It would be bedtime soon for the woman and the candle. Curling up once more, she’d hold all her Christmases tight in her arms.

And in the morning they’d parade around her, spinning, twirling, laughing in delight.

But for now she would blow out the candle, and watch the endless sky.

Maybe, just maybe she’d see something dart across it, a flash of light, a sparkle like the footprints that she left. The girls who lived in the woman, the woman who was made of the girls, who still believed.

Bed time, sleep time, they whispered to each other. Nearly time to put on the show again.

Window World

And it became a birdsong kind of day. It opened and they woke to tiny throats vibrating, chirping louder than they’d heard before. And there it was, the sun beating brighter and sparrows hopped.

They paused on car roofs and looked around, then darted zig zags in the air and found a branch. Branches that quivered and they waited for the sounds.

But the sounds didn’t come. The rush grumble roar of wheels on road didn’t happen and blackbirds watched, they cocked their heads on one side and scoured the ground for food.

They found seeds in the un trampled grass and filled their bellies in the way they used to do before the people came, in the sweet silence before the muck and dust, and they sang out. Hard tallons scratted up and down the rooves, leaves stretched out, wet and new and morning opened.

The birds reclaimed the town, they darted, scattered in the photons, unhindered, untethered, their voices spiralled up in silent air.

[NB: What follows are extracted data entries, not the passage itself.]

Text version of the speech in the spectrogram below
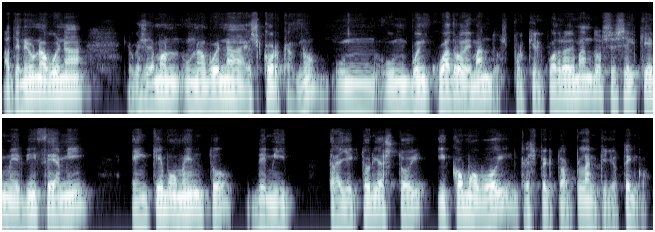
a tener una buena, lo que se llama una buena scorecard, ¿no? Un buen cuadro de mandos, porque el cuadro de mandos es el que me dice a mí en qué momento de mi trayectoria estoy y cómo voy respecto al plan que yo tengo.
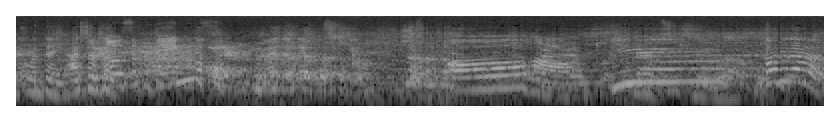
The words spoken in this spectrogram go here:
that one thing. I started Oh, it's for babies? I thought that was cute. oh, how cute. Hold it up.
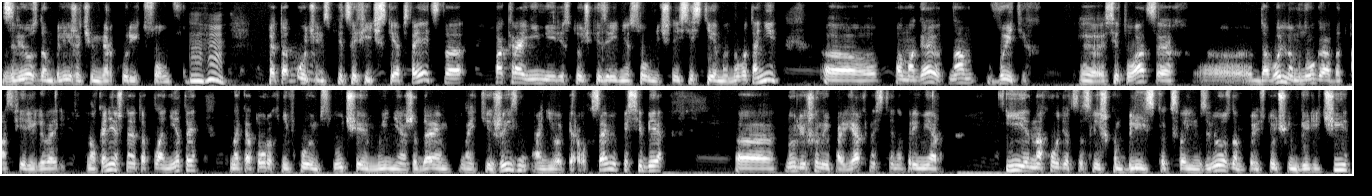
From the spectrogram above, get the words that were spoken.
звездам ближе, чем Меркурий к Солнцу. Угу. Это очень специфические обстоятельства, по крайней мере, с точки зрения Солнечной системы. Но вот они э, помогают нам в этих Э, ситуациях э, довольно много об атмосфере говорить. Но, конечно, это планеты, на которых ни в коем случае мы не ожидаем найти жизнь. Они, во-первых, сами по себе э, ну, лишены поверхности, например, и находятся слишком близко к своим звездам, то есть очень горячи.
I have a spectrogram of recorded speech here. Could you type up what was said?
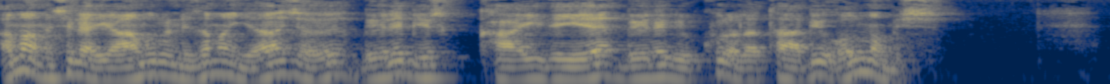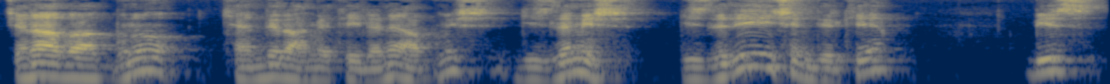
Ama mesela yağmurun ne zaman yağacağı böyle bir kaideye, böyle bir kurala tabi olmamış. Cenab-ı Hak bunu kendi rahmetiyle ne yapmış? Gizlemiş. Gizlediği içindir ki biz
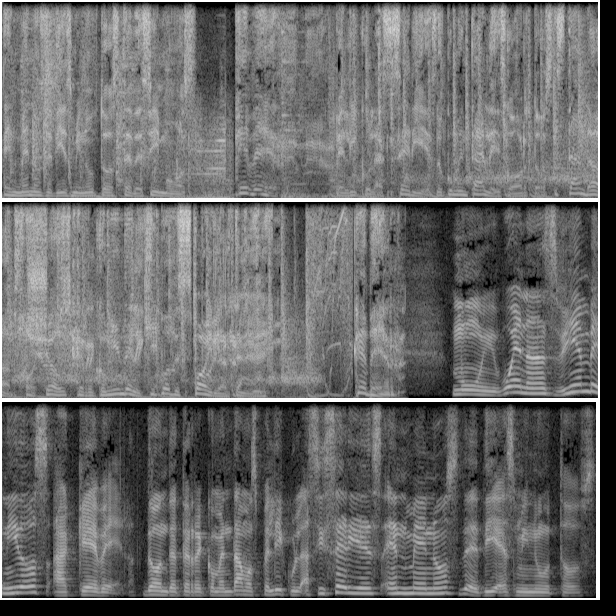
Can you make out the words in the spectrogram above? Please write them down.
En menos de 10 minutos te decimos qué ver. Películas, series, documentales, cortos, stand-ups o shows que recomienda el equipo de Spoiler Time. ¿Qué ver? Muy buenas, bienvenidos a ¿Qué ver? Donde te recomendamos películas y series en menos de 10 minutos.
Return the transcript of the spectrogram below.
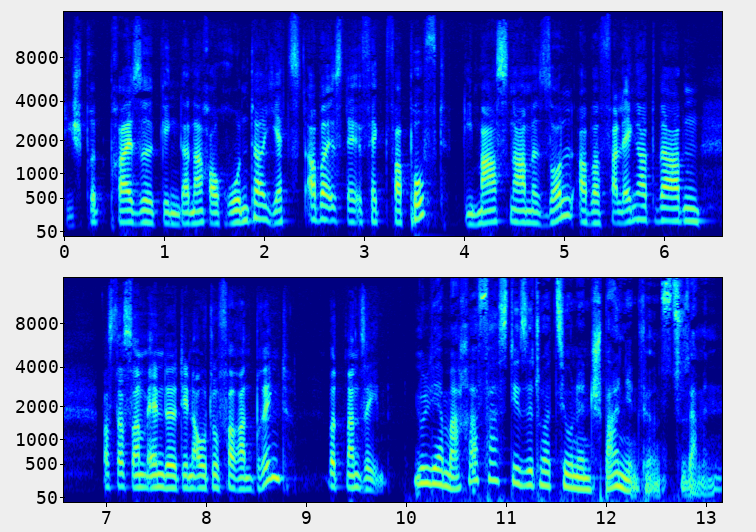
Die Spritpreise gingen danach auch runter. Jetzt aber ist der Effekt verpufft. Die Maßnahme soll aber verlängert werden. Was das am Ende den Autofahrern bringt, wird man sehen. Julia Macher fasst die Situation in Spanien für uns zusammen.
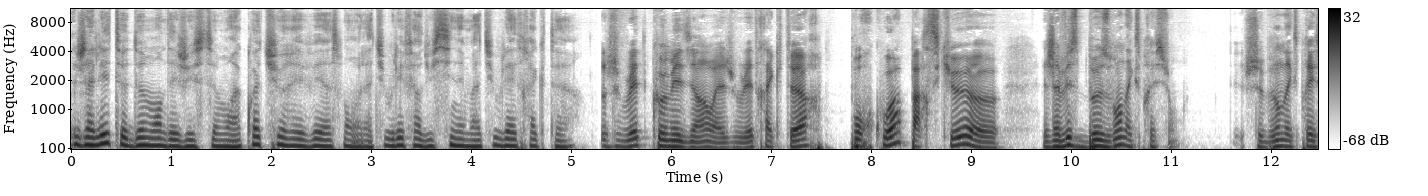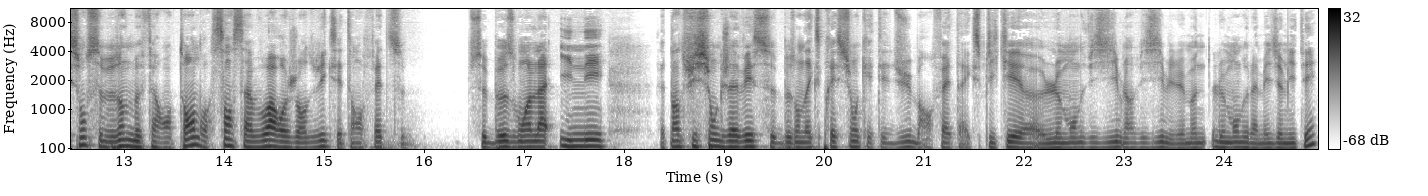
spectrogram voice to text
J'allais te demander justement à quoi tu rêvais à ce moment-là? Tu voulais faire du cinéma, tu voulais être acteur? Je voulais être comédien, ouais, je voulais être acteur. Pourquoi? Parce que euh, j'avais ce besoin d'expression. Ce besoin d'expression, ce besoin de me faire entendre, sans savoir aujourd'hui que c'était en fait ce, ce besoin-là inné, cette intuition que j'avais, ce besoin d'expression qui était dû bah, en fait à expliquer euh, le monde visible, invisible et le, le monde de la médiumnité.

There were faces at the grime stained windows but the birds still flew.